• **Exercise objective**
Search the entries for the word "speech" and pull out each line that has it.

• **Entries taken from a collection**
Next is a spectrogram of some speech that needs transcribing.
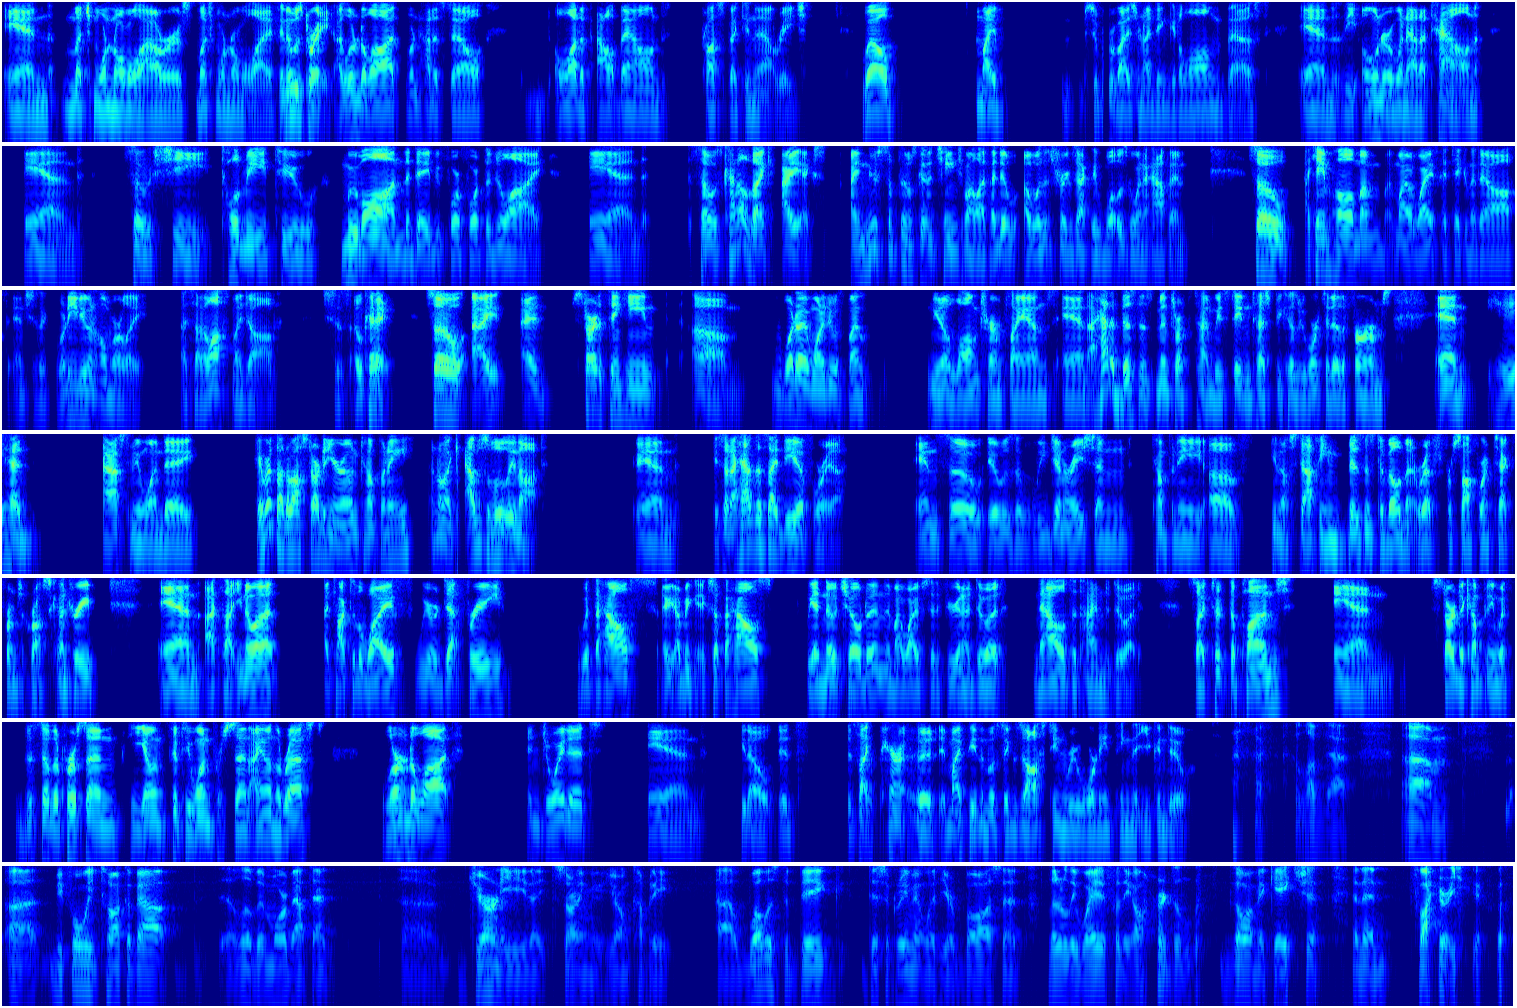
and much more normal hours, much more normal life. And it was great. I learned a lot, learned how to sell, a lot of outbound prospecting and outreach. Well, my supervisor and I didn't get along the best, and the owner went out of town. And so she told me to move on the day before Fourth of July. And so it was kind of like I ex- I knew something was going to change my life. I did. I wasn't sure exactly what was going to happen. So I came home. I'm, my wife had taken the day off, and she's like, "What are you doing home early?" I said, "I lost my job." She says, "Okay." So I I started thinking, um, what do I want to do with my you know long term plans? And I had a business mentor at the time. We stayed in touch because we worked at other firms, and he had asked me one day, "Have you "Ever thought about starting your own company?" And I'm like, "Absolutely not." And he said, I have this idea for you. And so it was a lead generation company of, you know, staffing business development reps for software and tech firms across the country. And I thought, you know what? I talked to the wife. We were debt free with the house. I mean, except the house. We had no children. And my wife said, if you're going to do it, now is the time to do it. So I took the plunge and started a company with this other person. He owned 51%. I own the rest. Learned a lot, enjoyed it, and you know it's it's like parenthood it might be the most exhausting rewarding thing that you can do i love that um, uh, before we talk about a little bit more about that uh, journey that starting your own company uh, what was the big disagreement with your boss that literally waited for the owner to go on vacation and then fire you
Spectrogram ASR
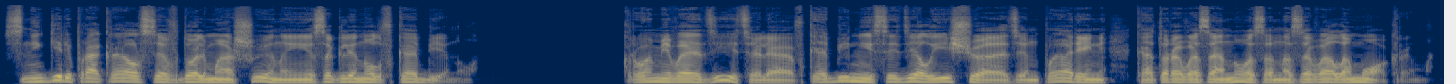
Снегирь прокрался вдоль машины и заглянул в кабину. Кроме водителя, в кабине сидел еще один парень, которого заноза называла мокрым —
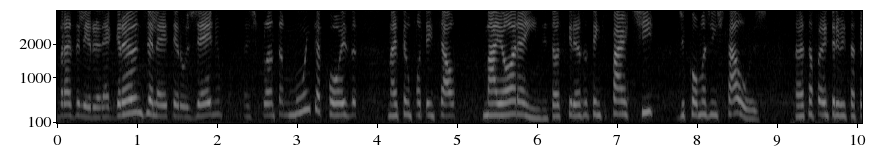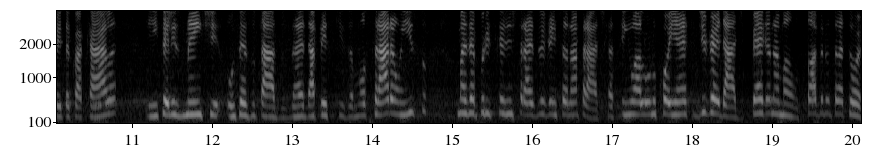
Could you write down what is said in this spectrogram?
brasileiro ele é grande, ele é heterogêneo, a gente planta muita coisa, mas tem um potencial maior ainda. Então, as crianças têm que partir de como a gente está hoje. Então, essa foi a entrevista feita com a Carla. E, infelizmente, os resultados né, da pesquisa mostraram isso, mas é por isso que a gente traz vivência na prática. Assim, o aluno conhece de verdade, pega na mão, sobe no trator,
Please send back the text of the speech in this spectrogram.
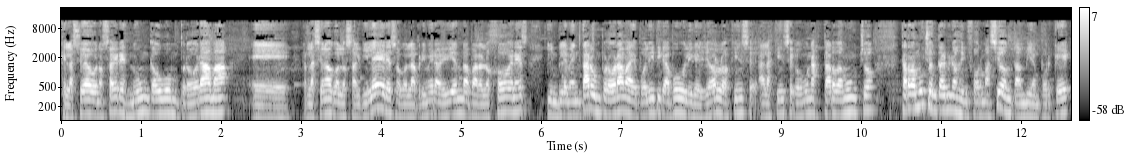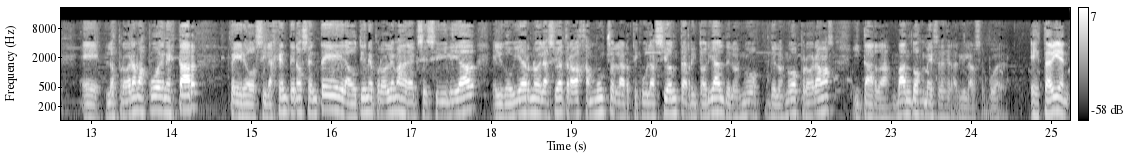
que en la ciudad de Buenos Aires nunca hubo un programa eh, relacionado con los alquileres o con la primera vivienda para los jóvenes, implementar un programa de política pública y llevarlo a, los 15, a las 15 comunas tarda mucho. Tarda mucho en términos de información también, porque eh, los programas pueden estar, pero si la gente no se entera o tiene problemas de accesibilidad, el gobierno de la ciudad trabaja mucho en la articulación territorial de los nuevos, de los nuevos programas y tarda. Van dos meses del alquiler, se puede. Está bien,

• **Output**
Next is a spectrogram of some speech that needs transcribing.
Please send back the text of the speech in this spectrogram.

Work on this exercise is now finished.